These days it is easy to find a restaurant touting a focus on locally produced ingredients and farm-to-table freshness. More difficult is finding one that executes that philosophy as well as Fig Café & Wine Bar in Wake Forest.
From appetizer through dessert you can see the moment the food arrives at your table that it is prepared with careful attention. At dinner, take the Fig Caesar salad: It is served under a handcrafted parmesan cracker that is wafer thin and delicious by itself. The cooks roll the crackers flat, bake them and then take advantage of a one-minute window to shape them by hand into an arch.
The salad itself features a bed of romaine that tastes as if it was just harvested that morning, with a dressing that screams homemade thanks to the distinctiveness of each flavor and its non-pureed consistency and, fetchingly placed in a corner of the plate, a morsel of salty white anchovy that even wowed a non-anchovy eater with its fresh taste. Perhaps the only way it could be better would be with just a tad less dressing, considering its richness.
The farm greens salad is also an excellent starter. The summer version featured tiny marbles of watermelon for juicy bites of flavor. Its counterpart on the fall menu, which just launched, loses the melon and adds walnuts and cheese for a hearty taste.

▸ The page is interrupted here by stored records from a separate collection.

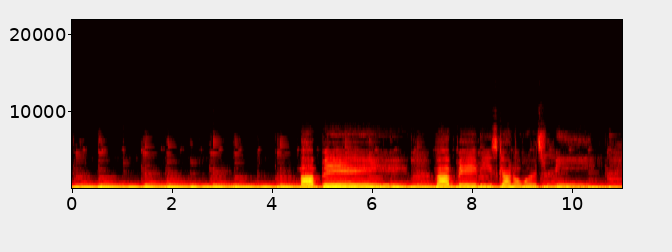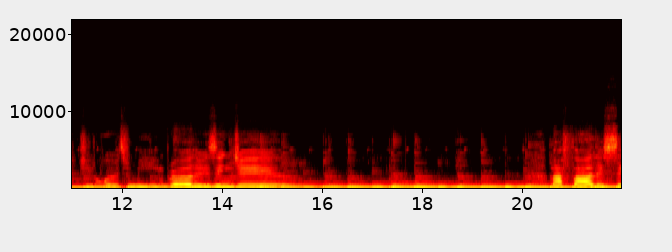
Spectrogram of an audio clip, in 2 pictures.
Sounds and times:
Music: 0:00.0 - 0:21.9.

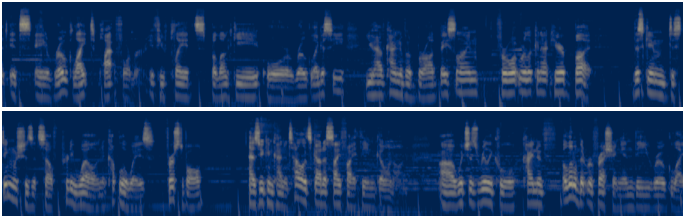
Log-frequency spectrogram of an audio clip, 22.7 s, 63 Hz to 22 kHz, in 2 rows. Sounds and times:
Speech: 0:00.0 - 0:09.8, 0:10.5 - 0:14.7, 0:15.4 - 0:22.7
Music: 0:00.0 - 0:22.7.

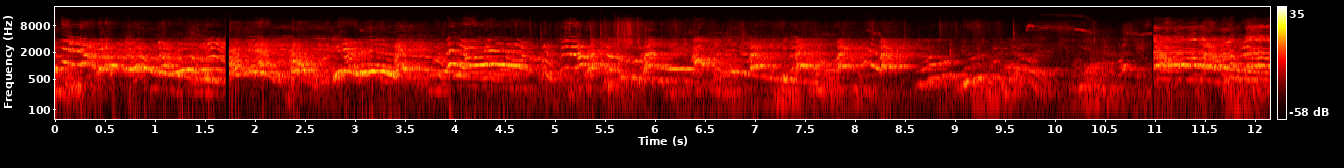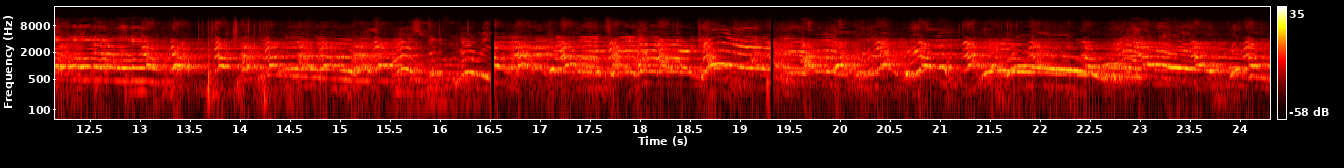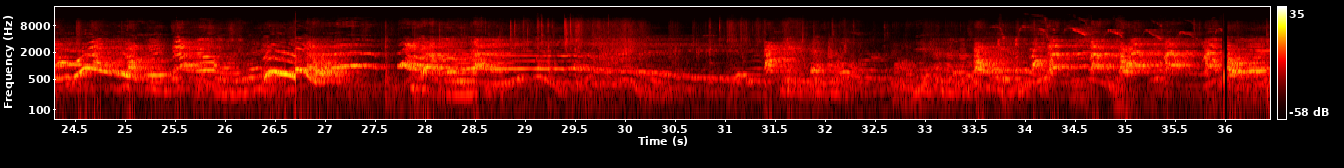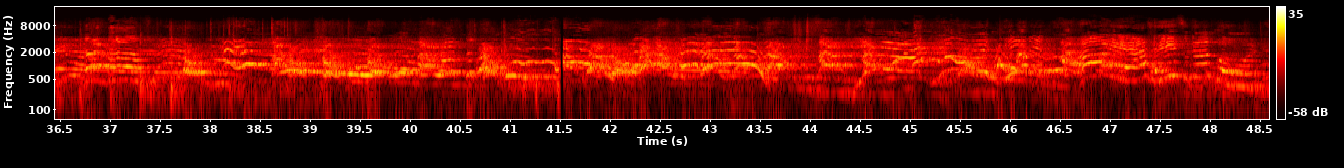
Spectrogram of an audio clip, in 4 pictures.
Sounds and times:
Speech: 0:01.0 - 0:13.4, 0:14.3 - 0:41.4, 0:42.7 - 0:48.5.

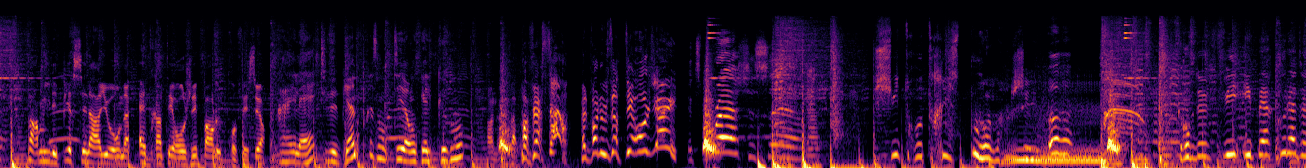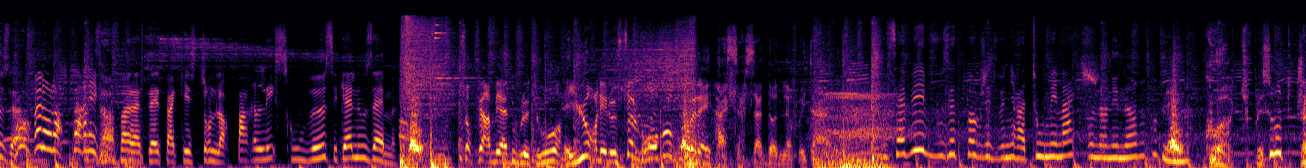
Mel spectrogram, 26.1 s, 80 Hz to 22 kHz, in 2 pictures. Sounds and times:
Music: 0:00.0 - 0:05.7, 0:07.2 - 0:10.1, 0:11.0 - 0:26.1
Speech: 0:00.3 - 0:08.0, 0:08.8 - 0:10.9, 0:11.8 - 0:17.1, 0:17.7 - 0:26.1.

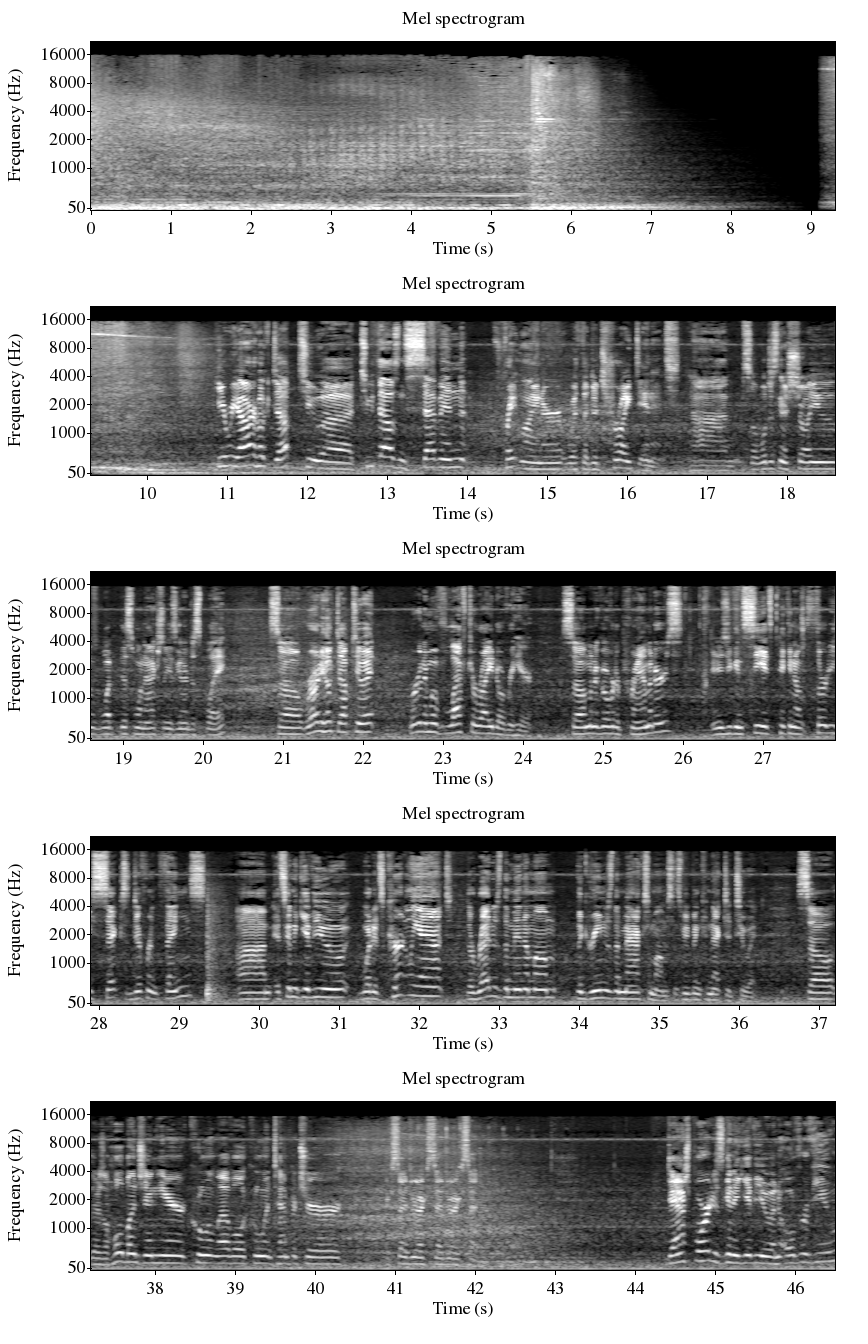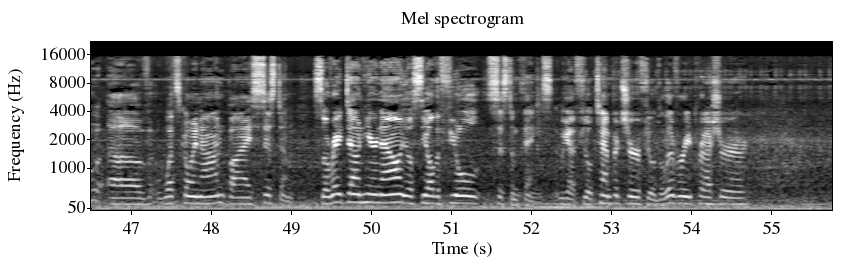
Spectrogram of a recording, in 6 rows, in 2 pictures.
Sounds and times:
Vehicle: 0:00.0 - 0:07.2, 0:09.1 - 0:55.7
Speech: 0:10.8 - 0:42.2, 0:44.4 - 0:54.8.

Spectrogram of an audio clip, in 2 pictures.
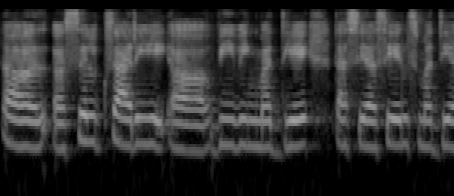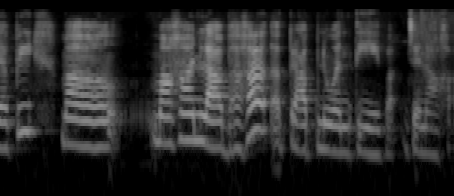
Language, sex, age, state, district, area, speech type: Sanskrit, female, 18-30, Andhra Pradesh, Guntur, urban, spontaneous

The beef and barley dish sits on mounds of barley encircled by thinly sliced onion. The beef is seared with a crispy outside and a juicy center.
Fig's menu changes every four to six weeks based on what ingredients are in season. A stellar entry on the current menu is the "Dry Dock sea scallops," seared on one side but almost sushi-like on the other. They arrive atop a bed of white beans, a touch of spinach for structure and thinly sliced fennel. The flavors mesh perfectly.
The person behind the desserts is Tana Fox, who, along with her sister Teresa, co-owns Fig. Teresa teaches at the International Culinary School at the Art Institutes of Raleigh-Durham.
The apple tart with caramel smells sinfully good but tastes heavenly. The German chocolate cupcake will satisfy almost anyone. Southerners will wonder if their grandmother is hiding in the kitchen making the red velvet cupcakes. They are moist, with a nicely balanced cream cheese frosting.
One of Tana Fox's areas of expertise is wine. In one corner, Fig features Enomatic—a self-serve wine bar. Three machines each contain four bottles of wine. You tell your server how much money to load on your wine card and he or she brings it to you. You're all set: Each bottle has three corresponding buttons: a 1-ounce sample pour, a half-glass and a full glass. It is a stress-free way to sample various wines. Not that you would, but if you wanted to you could taste every bottle for a total of $20.
Fig's lunch menu includes soups, salads and sandwiches. Keep an eye out for the curried chicken salad sandwich on chapatti flatbread—a blend of golden raisins, walnuts and just the right amount of curry make it a fine choice.
And from 7–10 a.m., morning commuters can zip in the drive-thru for specialty coffees and assorted baked goods, including a blueberry muffin densely packed with fresh blueberries.
After multiple visits, my only quibble is unrelated to the food. One afternoon while diners were eating in one room, it was jarring to see a server putting chairs upside down on the tables of an empty dining room in order to sweep. A necessity perhaps, but it felt out of place for an establishment that hits so many correct notes.
Fig Café & Wine Bar is located in a converted house, with hardwood floors, finished beams, fireplace, wood tabletops and painted green chairs. It has a charming, cozy feel, which is appropriate because the staff is so welcoming that you feel as if you're a houseguest.
On one occasion a father was there with his daughter for her birthday lunch. The chef brought them a bit of gazpacho—on the house—while they perused the menu. Another time, Tana Fox, after seating a family, spent several minutes offering suggestions for a kid-friendly meal.
Every server I encountered was attentive, knowledgeable about the menu and willing to offer suggestions.
The chef frequently made his way through the dining rooms, checking to ensure people are enjoying their food. He didn't traipse through with a perfunctory "How was your meal?" and move to the next table before there is time for an answer. He lingered and answered questions. He explained why a dish is cooked the way it is. He asked what you thought of particular ingredients in a dish. Such obvious regard for the guest's experience will make you want to return. The food on your plate will guarantee that you will.